After failing the first and second attempt, the Terran 1—world’s first 3D-printed rocket, was launched successfully on its third attempt on Wednesday, but despite sustained efforts, it failed to achieve orbit during second-stage separation, according to AFP.
“Today’s launch proved Relativity’s 3D-printed rocket technologies that will enable our next vehicle, Terran R. We successfully made it through Max-Q, the highest stress state on our printed structures. This is the biggest proof point for our novel additive manufacturing approach. Today is a huge win, with many historic firsts,” Relativity Space, the company behind Terran 1, said in a tweet.
“We also progressed through Main Engine Cutoff and Stage Separation. We will assess flight data and provide public updates over the coming days,” the company added.
Today’s launch proved Relativity’s 3D-printed rocket technologies that will enable our next vehicle, Terran R. We successfully made it through Max-Q, the highest stress state on our printed structures. This is the biggest proof point for our novel additive manufacturing approach.… pic.twitter.com/9iaFVwYoqe— Relativity Space (@relativityspace) March 23, 2023

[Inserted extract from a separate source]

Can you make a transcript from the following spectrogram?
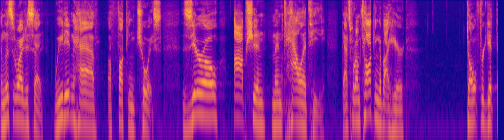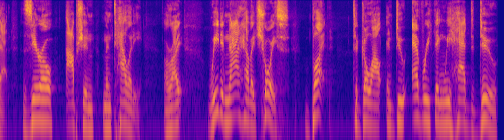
And listen to what I just said. We didn't have a fucking choice. Zero option mentality. That's what I'm talking about here. Don't forget that. Zero option mentality. All right? We did not have a choice but to go out and do everything we had to do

Relativity Space’s goal—with rockets like the Terran 1—is to create a rocket that is 95% 3D printed. Terran 1’s engines are powered using liquid oxygen and liquid natural gas, which are considered the “propellants of the future,” and are capable of eventually fueling a voyage to Mars, Relativity Space claims.

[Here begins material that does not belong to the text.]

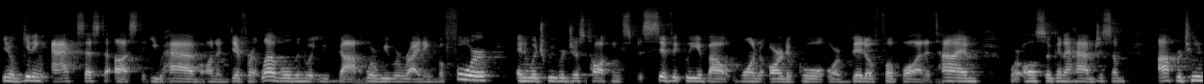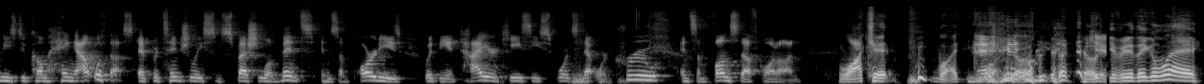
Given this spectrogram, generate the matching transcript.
you know, getting access to us that you have on a different level than what you've got where we were writing before, in which we were just talking specifically about one article or bit of football at a time. We're also going to have just some opportunities to come hang out with us at potentially some special events and some parties with the entire KC Sports Network crew and some fun stuff going on. Watch it. what? No, don't give anything away.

According to AFP, the Terran 1 was not carrying a payload for its first flight, but it will eventually be capable of putting up to 2,755 pounds (1,250 kilograms) into low Earth orbit. The rocket is 110 feet (33.5 meters) tall with a diameter of 7.5 feet (2.2 meters). According to Relativity Space, 85% of its mass is 3D printed with metal alloys, including the nine Aeon 1 engines on its first stage and the one Aeon Vacuum engine on its second stage. It is the largest ever 3D printed object and is made with the world’s largest 3D metal printers.